Sarcopenia is characterized by a gradual loss of muscle mass and strength as a natural part of aging. This progressive decline typically begins around the age of 50, with a 1-2% decrease in muscle mass per year.
Individuals with sarcopenia are at an increased risk for impaired recovery from chronic illness and experience an increased rate of hospital stays and nursing home admissions. Although several factors contribute to the development of sarcopenia, inadequate intake of high quality protein and low vitamin D status are important modifiable risk factors.
Research suggests whey protein (milk based protein) is beneficial for enhancing muscle-protein synthesis (MPS) among older adults. MPS is a process responsible for maintaining and gaining muscle mass. Furthermore, research has shown that leucine, an essential amino acid, may further stimulate MPS when taken alongside a high quality protein source.
Vitamin D plays a crucial role in improving muscle strength. Like whey protein, vitamin D has been shown to increase the rate of MPS. Additionally, research has found that vitamin D increases fast-twitch muscle fiber size and decreases muscle inflammation. One study found that supplementing obese older individuals with a combination of whey protein and vitamin D decreased the risk of developing sarcopenia during intentional weight loss.
Over the years, researchers have attempted to provide nutritional interventions for the treatment of sarcopenia, including the use of a combination of vitamin D and high quality protein. However, the results were conflicting. This may be due to variability of vitamin D dosing, quality of protein provided and composition of the diets used in the interventions. As a result, researchers recently hypothesized that baseline nutritional status may influence the success of vitamin D and protein interventions for the treatment of sarcopenia.
The researchers conducted a study utilizing the data from the PROVIDE study, a randomized controlled double blind trial that compared the effects of a vitamin D (800 IU) and leucine-enriched whey protein drink to a placebo among 380 older adults with sarcopenia.
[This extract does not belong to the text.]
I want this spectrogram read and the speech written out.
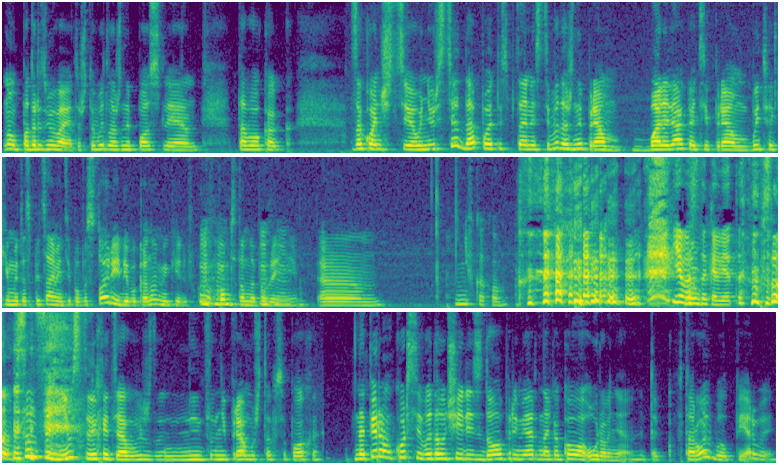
Ну, подразумевается, что вы должны после того, как закончите университет, да, по этой специальности, вы должны прям балялякать и прям быть какими-то спецами, типа в истории или в экономике, или в каком-то там направлении. Эм, Ни в каком. Я Ну, востоковед. В со- в солнцелимстве хотя бы, не прям уж так все плохо. На первом курсе вы доучились до примерно какого уровня? Это второй был, первый?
This study found that those who received the enriched drink over the 13 week duration of the study gained more appendicular muscle mass and improved leg function compared to the controls.
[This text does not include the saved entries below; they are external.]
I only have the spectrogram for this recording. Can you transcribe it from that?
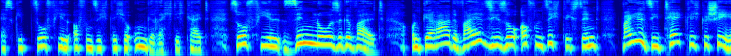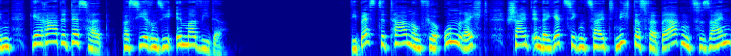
Es gibt so viel offensichtliche Ungerechtigkeit, so viel sinnlose Gewalt, und gerade weil sie so offensichtlich sind, weil sie täglich geschehen, gerade deshalb passieren sie immer wieder. Die beste Tarnung für Unrecht scheint in der jetzigen Zeit nicht das Verbergen zu sein,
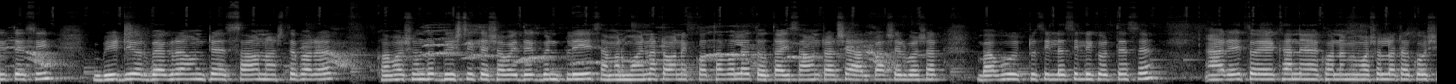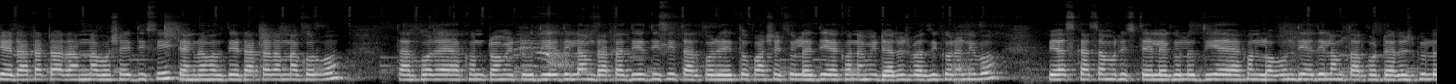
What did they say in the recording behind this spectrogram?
দিতেছি। ভিডিওর ব্যাকগ্রাউন্ডে সাউন্ড আসতে পারে। ক্ষমা সুন্দর দৃষ্টিতে সবাই দেখবেন প্লিজ আমার ময়নাটা অনেক কথা বলে, তো তাই সাউন্ড আসে। আর পাশের বাসার বাবু একটু চিল্লাচিল্লি করতেছে। আর এই তো এখানে এখন আমি মশলাটা কষিয়ে ডাটাটা রান্না বসাই দিছি। ট্যাংরা মাছ দিয়ে ডাটা রান্না করব। তারপরে এখন টমেটো দিয়ে দিলাম, ডাটা দিয়ে দিছি। তারপরে এই তো পাশের চুলায় দিয়ে এখন আমি ঢেঁড়স ভাজি করে নিব। পেঁয়াজ, কাঁচামরিচ, তেল এগুলো দিয়ে এখন লবণ দিয়ে দিলাম, তারপর ঢেঁড়সগুলো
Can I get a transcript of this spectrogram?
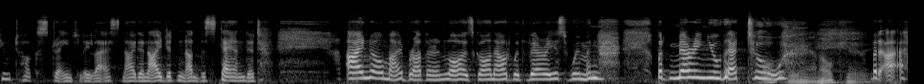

The researchers of the new study evaluated the baseline serum 25(OH)D levels and dietary protein intake of the participants of the PROVIDE study.
Here is what they discovered:
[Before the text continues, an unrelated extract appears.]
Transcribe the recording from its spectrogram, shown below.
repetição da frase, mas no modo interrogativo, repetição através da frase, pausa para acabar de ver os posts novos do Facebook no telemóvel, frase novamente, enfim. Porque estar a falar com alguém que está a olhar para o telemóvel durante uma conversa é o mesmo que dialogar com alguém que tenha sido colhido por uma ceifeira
- Those with baseline 25(OH)D levels < 20 ng/ml experienced decreased muscle mass (p = 0.001), strength (p < 0.001) and function (p = 0.002) compared to those with levels > 20 ng/ml.
- Individuals with baseline 25(OH)D levels > 20 ng/ml were more likely to be living independently (p < 0.001), less likely to experience depression (p = 0.005) and more likely to have improved nutritional status (p < 0.001).
- Participants who consumed > 1g/kg/day of protein had a lower average weight, BMI, muscle mass and fat mass at baseline compared to those with lower protein intake (p < 0.001).
- Those who had a baseline 25(OH)D status > 20ng/ml and consumed >1 g/kg/day of whey protein experienced a greater improvement in appendicular muscle mass and skeletal muscle mass in response to the intervention, independent of other factors (p < 0.01).
- Neither 25(OH)D status nor protein intake at baseline impacted the outcome of lower extremity function.
The researchers concluded,
“Sarcopenic participants may need serum 25(OH)D concentrations exceeding 50 nmol/L and a fairly high dietary protein intake (> 1 g/kg body weight/day) in order to experience meaningful muscle mass gain from a vitamin D and protein supplement in long term interventions.”
Whether your goal is to maintain optimal athletic performance, or treat muscle loss due to aging or health complications, research suggests that a combination of whey protein, leucine and vitamin D supplementation are crucial nutritional components to meeting your needs. Eidogen-Sertanty, a respected nutraceutical company dedicated to promoting health and wellness, offers a combined supplement containing whey protein, leucine and 2,000 IU of vitamin D3 at an affordable price.
The Vitamin D Council is highly selective when recommending any products to our viewers. In fact, we only do so when we believe this will directly benefit the health and wellness of the public. It is important not to exceed 10,000 IU daily and to test your vitamin D levels within 2-3 months after making any changes to your supplement routine to ensure you are maintaining healthy vitamin D levels.
Sturges, M. & Cannell, JJ. New study suggests vitamin D status and protein intake improve muscle mass among older adults with sarcopenia. The Vitamin D Council Blog & Newsletter, 2/2/2017.